◆ **Problem description**: Whenever a picture appears in the listing below, leave it out, and copy exactly the lines from the one containing "Spectrogram to text" through the end.

[Opening Data supplied section]

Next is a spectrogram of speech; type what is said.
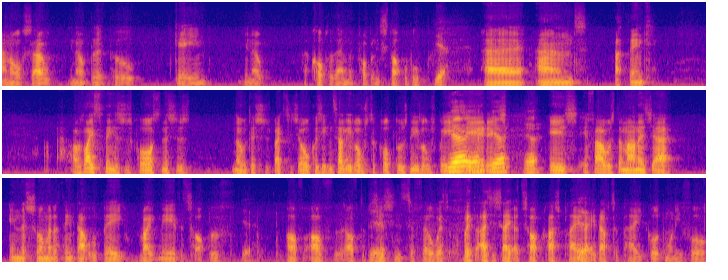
and also you know the Liverpool game, you know, a couple of them were probably stoppable. Yeah. Uh, and I think I would like to think as a supporter, and this is no disrespect to Joe, because you can tell he loves the club, doesn't he? He loves being Yeah, here. yeah, is yeah, yeah. is if I was the manager in the summer, I think that would be right near the top of Yeah. of, of of the Yeah. positions to fill with with as you say a top class player Yeah. that you'd have to pay good money for.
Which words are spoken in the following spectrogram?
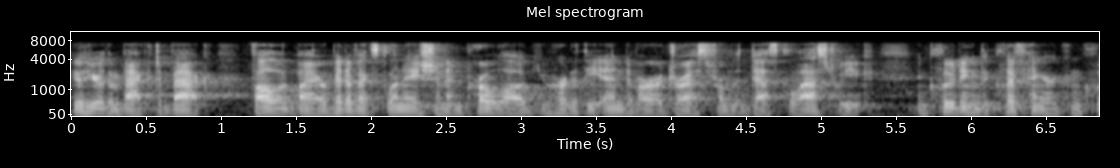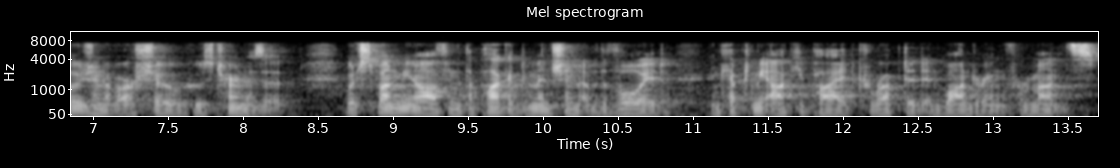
You'll hear them back to back, followed by our bit of explanation and prologue you heard at the end of our address from the desk last week, including the cliffhanger conclusion of our show Whose Turn Is It, which spun me off into the pocket dimension of the void and kept me occupied, corrupted, and wandering for months.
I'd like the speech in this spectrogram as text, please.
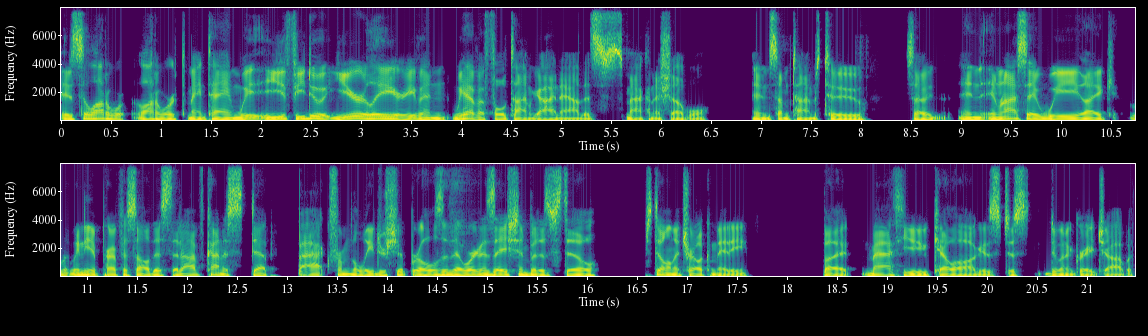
It's a lot of work, a lot of work to maintain. We if you do it yearly or even we have a full time guy now that's smacking a shovel and sometimes two. So and and when I say we, like we need to preface all this that I've kind of stepped back from the leadership roles of the organization, but is still still on the trail committee. But Matthew Kellogg is just doing a great job with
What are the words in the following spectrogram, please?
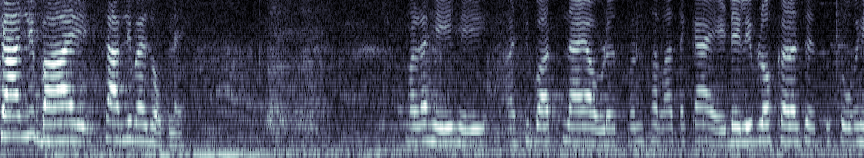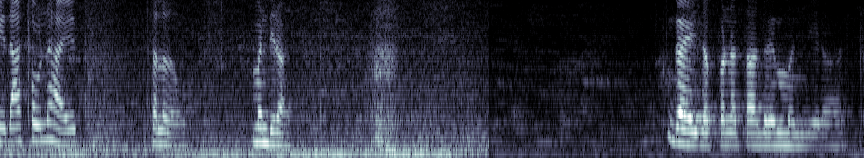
चार्ली बाय चार्ली बाय झोपलाय. मला हे हे अजिबात नाही आवडत पण चला आता काय आहे? डेली ब्लॉग करायचं आहे तर सो हे दाखवणं आहेच. चला जाऊ. मंदिरात. गाईज आपण आता आलोय मंदिरात.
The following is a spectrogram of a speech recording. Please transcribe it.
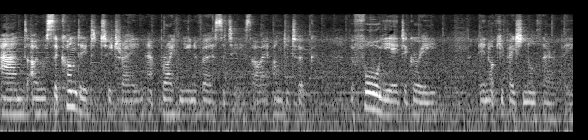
and I was seconded to train at Brighton University. So I undertook the four-year degree in occupational therapy.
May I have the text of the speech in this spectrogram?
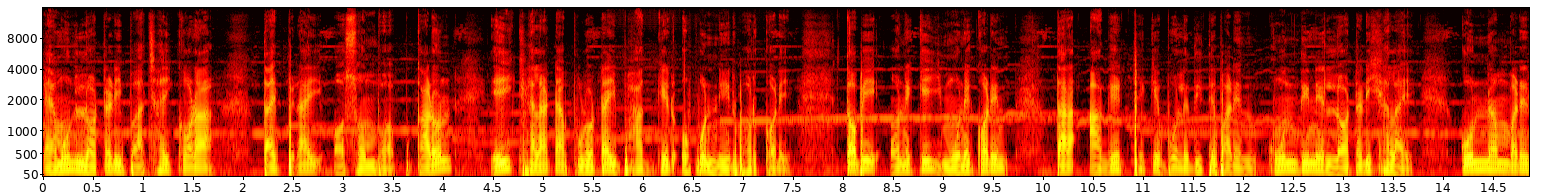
এমন লটারি বাছাই করা তাই প্রায় অসম্ভব, কারণ এই খেলাটা পুরোটাই ভাগ্যের ওপর নির্ভর করে। তবে অনেকেই মনে করেন, তার আগের থেকে বলে দিতে পারেন কোন দিনের লটারি খেলায় কোন নাম্বারের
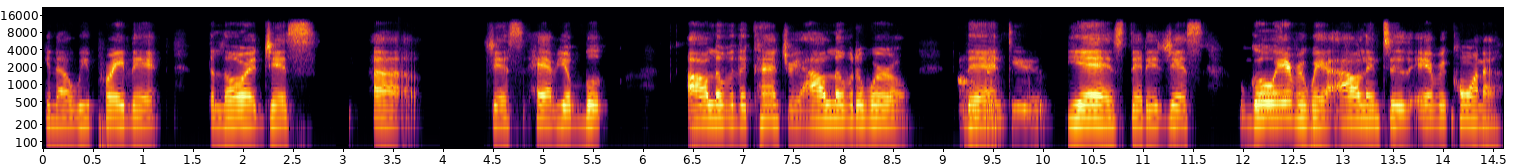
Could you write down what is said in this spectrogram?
you know we pray that the Lord just uh just have your book all over the country, all over the world. Oh, that yes, that it just go everywhere, all into every corner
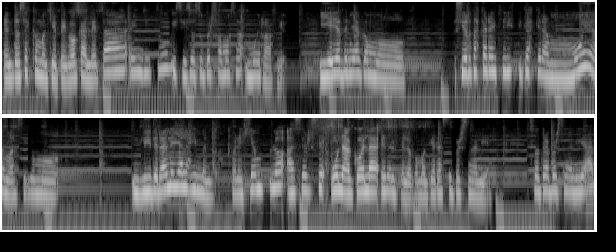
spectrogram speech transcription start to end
Entonces como que pegó caleta en YouTube y se hizo súper famosa muy rápido. Y ella tenía como ciertas características que eran muy demás, así como literal ella las inventó. Por ejemplo, hacerse una cola en el pelo, como que era su personalidad. Su otra personalidad,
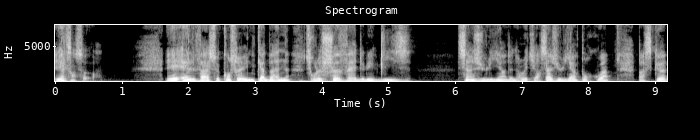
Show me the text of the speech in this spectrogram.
et elle s'en sort. Et elle va se construire une cabane sur le chevet de l'église Saint-Julien de Norwich. Alors Saint-Julien, pourquoi? Parce que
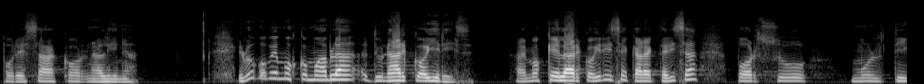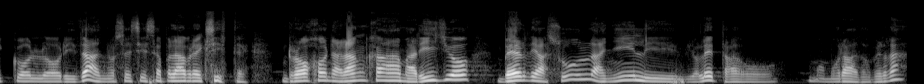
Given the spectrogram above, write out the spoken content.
por esa cornalina. Y luego vemos cómo habla de un arco iris. Sabemos que el arco iris se caracteriza por su multicoloridad. No sé si esa palabra existe. Rojo, naranja, amarillo, verde, azul, añil y violeta o, morado, ¿verdad?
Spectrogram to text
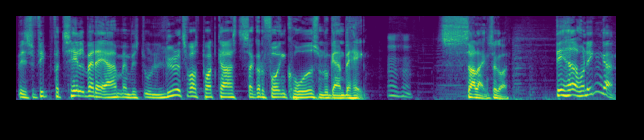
specifikt fortælle, hvad det er, men hvis du lytter til vores podcast, så kan du få en kode, som du gerne vil have. Mm-hmm. Så langt, så godt. Det havde hun ikke engang.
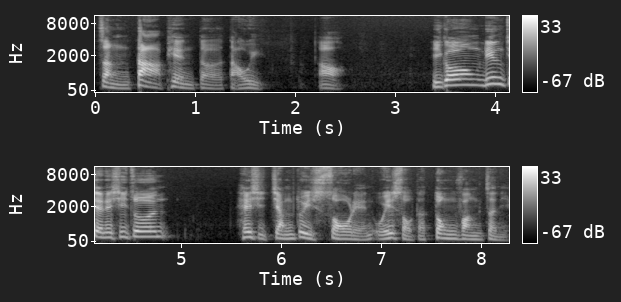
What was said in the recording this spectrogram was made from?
整大片的岛屿，啊，一共领简的时阵，还是将对苏联为首的东方阵营，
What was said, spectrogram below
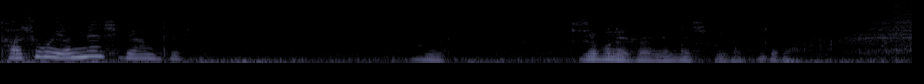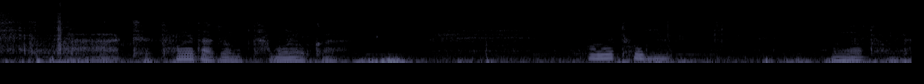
다 주고 연면 시비 하면 되지. 지저분해서 연면 시기가 힘들어 아 저 통에다 좀 담아놓을 걸 어느 통이야? 농약통에다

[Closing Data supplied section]

◆ **Answer box**:
Spectrogram to text
specifikt fortælle, hvad det er, men hvis du lytter til vores podcast, så kan du få en kode, som du gerne vil have. Mm-hmm. Så langt, så godt. Det havde hun ikke engang.
What was said in the recording this spectrogram was made from?
整大片的岛屿，啊，一共领简的时阵，还是将对苏联为首的东方阵营，
What was said, spectrogram below
다 주고 연면 시비 하면 되지. 지저분해서 연면 시기가 힘들어 아 저 통에다 좀 담아놓을 걸 어느 통이야? 농약통에다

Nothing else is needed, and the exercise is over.